[Data excerpts]
※
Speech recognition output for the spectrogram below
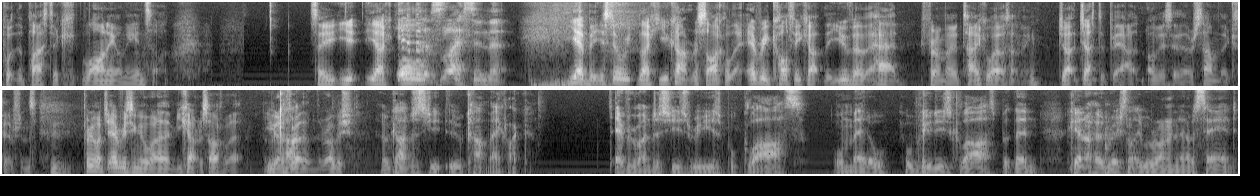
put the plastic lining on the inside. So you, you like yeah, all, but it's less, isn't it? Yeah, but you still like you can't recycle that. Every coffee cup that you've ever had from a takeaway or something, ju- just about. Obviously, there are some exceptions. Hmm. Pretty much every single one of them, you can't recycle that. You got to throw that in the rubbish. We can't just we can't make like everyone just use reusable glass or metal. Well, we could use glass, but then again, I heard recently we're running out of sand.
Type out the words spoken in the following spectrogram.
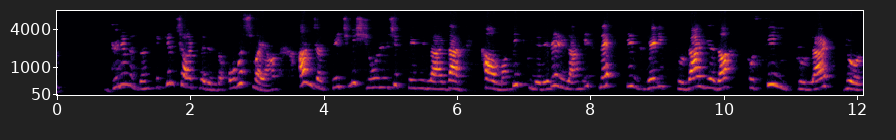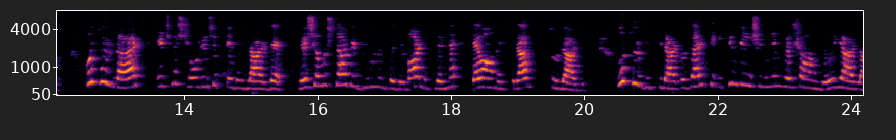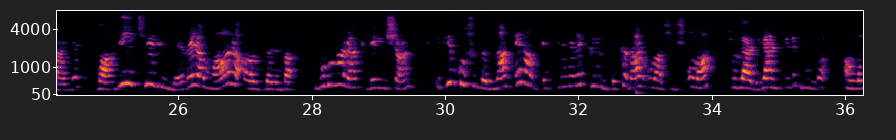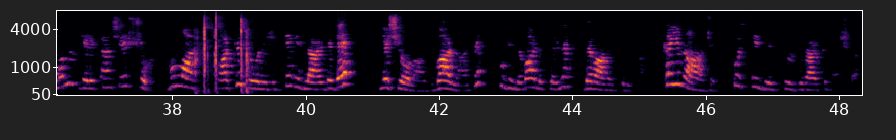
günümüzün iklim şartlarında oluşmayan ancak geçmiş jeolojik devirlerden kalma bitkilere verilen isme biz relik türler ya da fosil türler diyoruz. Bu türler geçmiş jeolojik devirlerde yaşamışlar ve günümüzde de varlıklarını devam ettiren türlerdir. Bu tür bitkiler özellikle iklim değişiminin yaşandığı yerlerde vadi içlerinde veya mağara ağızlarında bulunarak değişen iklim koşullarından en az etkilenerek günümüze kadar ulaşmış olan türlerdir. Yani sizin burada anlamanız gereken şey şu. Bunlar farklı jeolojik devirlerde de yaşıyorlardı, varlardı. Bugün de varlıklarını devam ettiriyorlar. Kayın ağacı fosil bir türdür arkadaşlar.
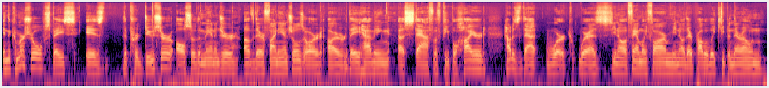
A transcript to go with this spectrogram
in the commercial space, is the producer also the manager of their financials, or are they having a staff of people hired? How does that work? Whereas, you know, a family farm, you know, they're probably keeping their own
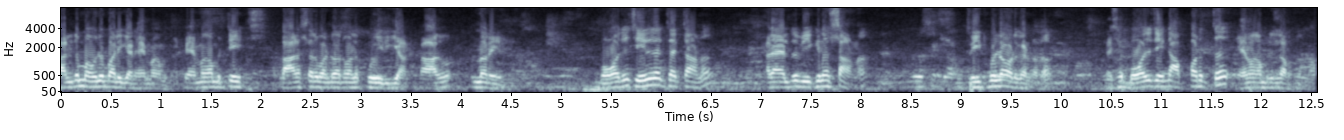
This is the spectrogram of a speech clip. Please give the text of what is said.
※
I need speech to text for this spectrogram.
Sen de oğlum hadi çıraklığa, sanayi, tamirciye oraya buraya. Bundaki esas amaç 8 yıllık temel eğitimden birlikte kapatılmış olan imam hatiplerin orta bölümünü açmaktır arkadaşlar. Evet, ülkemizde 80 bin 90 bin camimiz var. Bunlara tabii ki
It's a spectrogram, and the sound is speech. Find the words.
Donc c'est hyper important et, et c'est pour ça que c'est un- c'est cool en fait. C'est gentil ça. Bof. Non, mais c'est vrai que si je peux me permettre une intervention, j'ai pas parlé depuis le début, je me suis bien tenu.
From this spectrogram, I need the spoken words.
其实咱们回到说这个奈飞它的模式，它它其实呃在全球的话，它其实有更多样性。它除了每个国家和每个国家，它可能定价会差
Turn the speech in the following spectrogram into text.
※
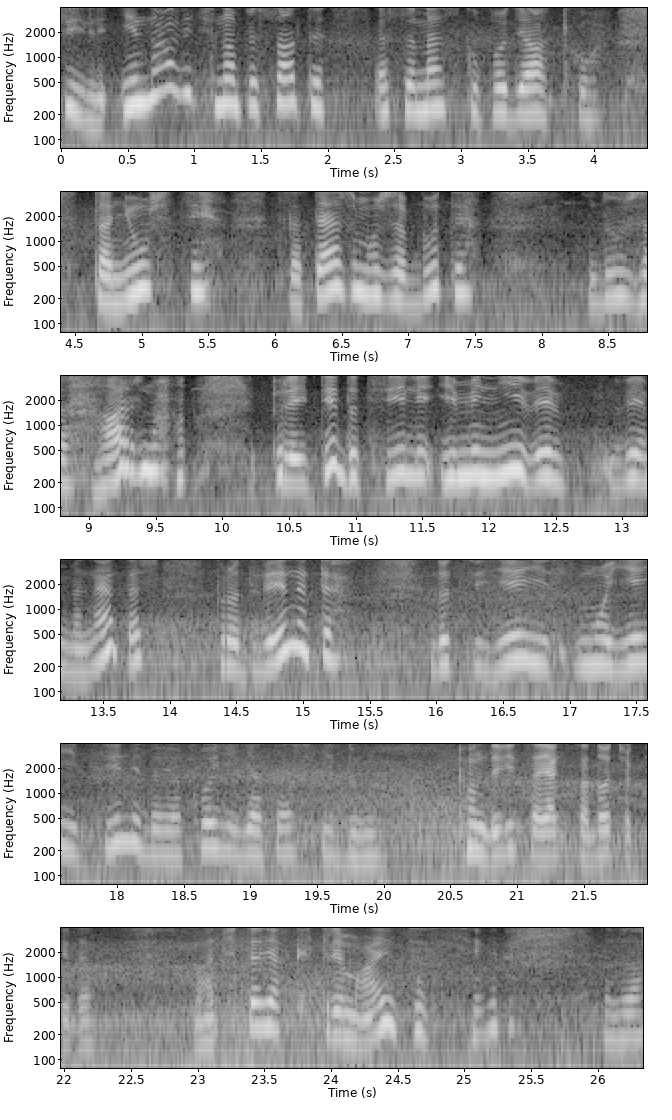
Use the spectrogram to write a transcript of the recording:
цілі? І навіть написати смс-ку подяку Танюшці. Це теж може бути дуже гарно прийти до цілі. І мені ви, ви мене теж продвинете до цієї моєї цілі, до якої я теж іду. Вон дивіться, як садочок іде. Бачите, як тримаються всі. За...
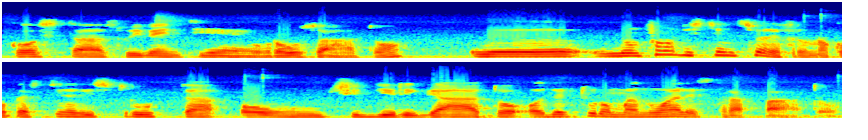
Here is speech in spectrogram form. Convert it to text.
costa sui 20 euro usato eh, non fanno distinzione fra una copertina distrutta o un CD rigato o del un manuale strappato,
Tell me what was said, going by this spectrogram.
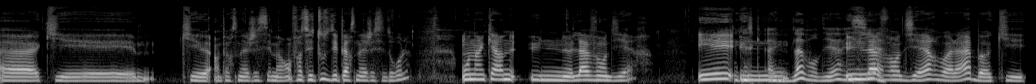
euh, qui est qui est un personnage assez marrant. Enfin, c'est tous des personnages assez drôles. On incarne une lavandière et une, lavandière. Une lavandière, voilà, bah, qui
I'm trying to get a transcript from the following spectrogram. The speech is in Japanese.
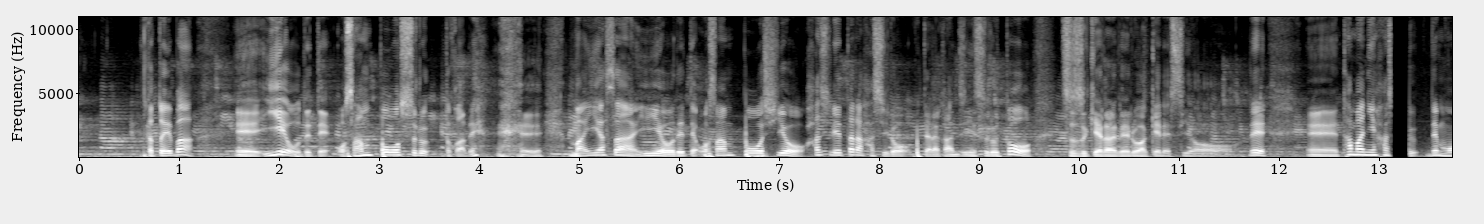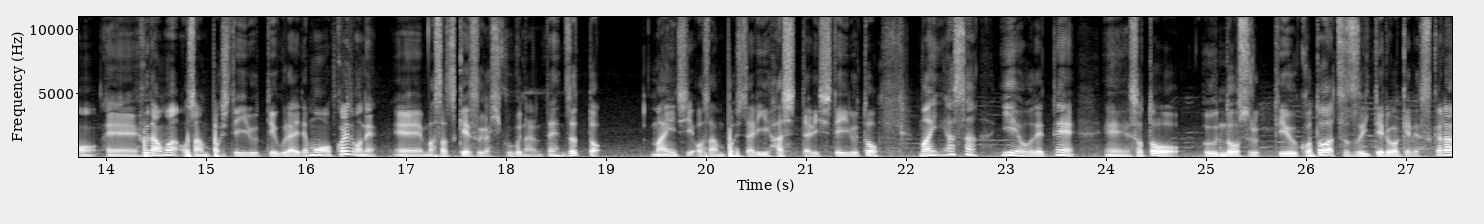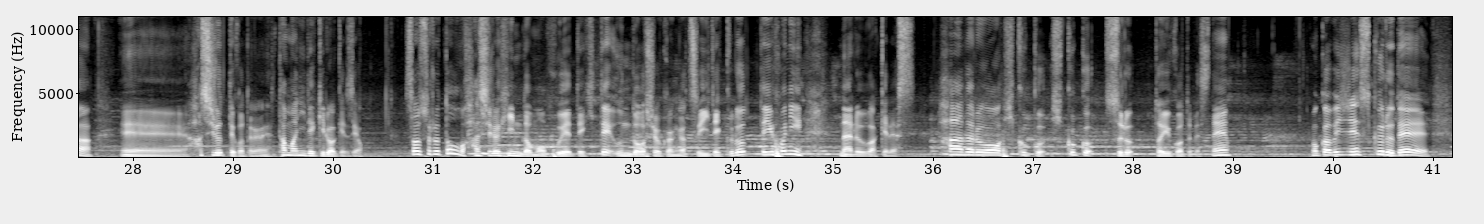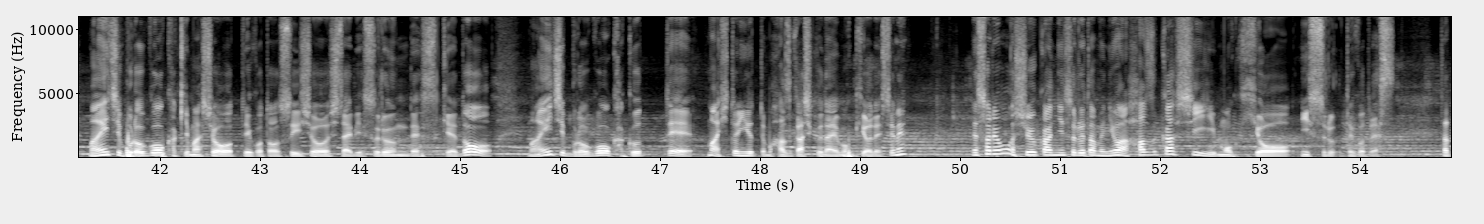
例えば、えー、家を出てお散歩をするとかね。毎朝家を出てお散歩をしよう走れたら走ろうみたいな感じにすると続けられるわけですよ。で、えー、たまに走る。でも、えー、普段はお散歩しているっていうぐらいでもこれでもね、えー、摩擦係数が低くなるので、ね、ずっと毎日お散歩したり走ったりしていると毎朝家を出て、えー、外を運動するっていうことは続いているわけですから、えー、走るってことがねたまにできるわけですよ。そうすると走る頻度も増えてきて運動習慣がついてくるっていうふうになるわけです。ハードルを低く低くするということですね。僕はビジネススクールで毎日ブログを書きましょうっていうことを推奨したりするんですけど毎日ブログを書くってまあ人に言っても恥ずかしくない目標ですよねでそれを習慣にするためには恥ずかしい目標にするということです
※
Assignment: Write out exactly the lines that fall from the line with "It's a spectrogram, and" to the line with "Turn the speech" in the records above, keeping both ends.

Answer to the problem:
It's a spectrogram, and the sound is speech. Find the words.
Donc c'est hyper important et, et c'est pour ça que c'est un- c'est cool en fait. C'est gentil ça. Bof. Non, mais c'est vrai que si je peux me permettre une intervention, j'ai pas parlé depuis le début, je me suis bien tenu.
From this spectrogram, I need the spoken words.
其实咱们回到说这个奈飞它的模式，它它其实呃在全球的话，它其实有更多样性。它除了每个国家和每个国家，它可能定价会差
Turn the speech in the following spectrogram into text.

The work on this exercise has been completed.